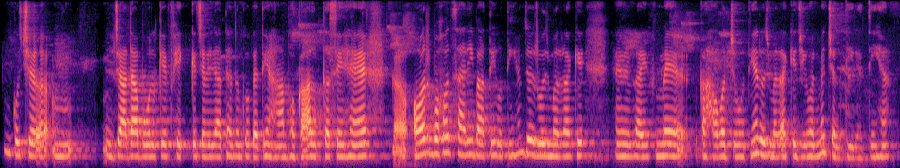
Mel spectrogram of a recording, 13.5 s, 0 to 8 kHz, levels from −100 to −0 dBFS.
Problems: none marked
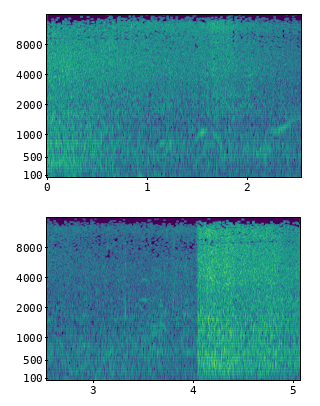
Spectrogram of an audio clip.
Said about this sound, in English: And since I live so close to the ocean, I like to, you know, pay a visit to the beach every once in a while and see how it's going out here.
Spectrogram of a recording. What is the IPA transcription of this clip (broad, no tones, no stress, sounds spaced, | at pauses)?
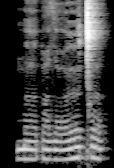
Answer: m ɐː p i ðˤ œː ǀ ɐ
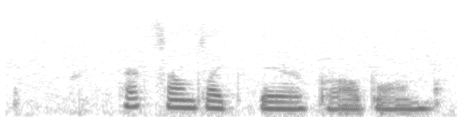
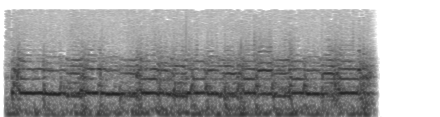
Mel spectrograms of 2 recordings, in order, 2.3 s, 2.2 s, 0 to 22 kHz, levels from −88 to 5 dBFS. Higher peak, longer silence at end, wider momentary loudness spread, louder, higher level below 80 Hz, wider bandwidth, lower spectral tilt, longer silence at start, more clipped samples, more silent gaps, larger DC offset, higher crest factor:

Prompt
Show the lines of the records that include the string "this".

Task solution
Said about this sound, in English: And since I live so close to the ocean, I like to, you know, pay a visit to the beach every once in a while and see how it's going out here.
Spectrogram of a recording. What is the IPA transcription of this clip (broad, no tones, no stress, sounds spaced, | at pauses)?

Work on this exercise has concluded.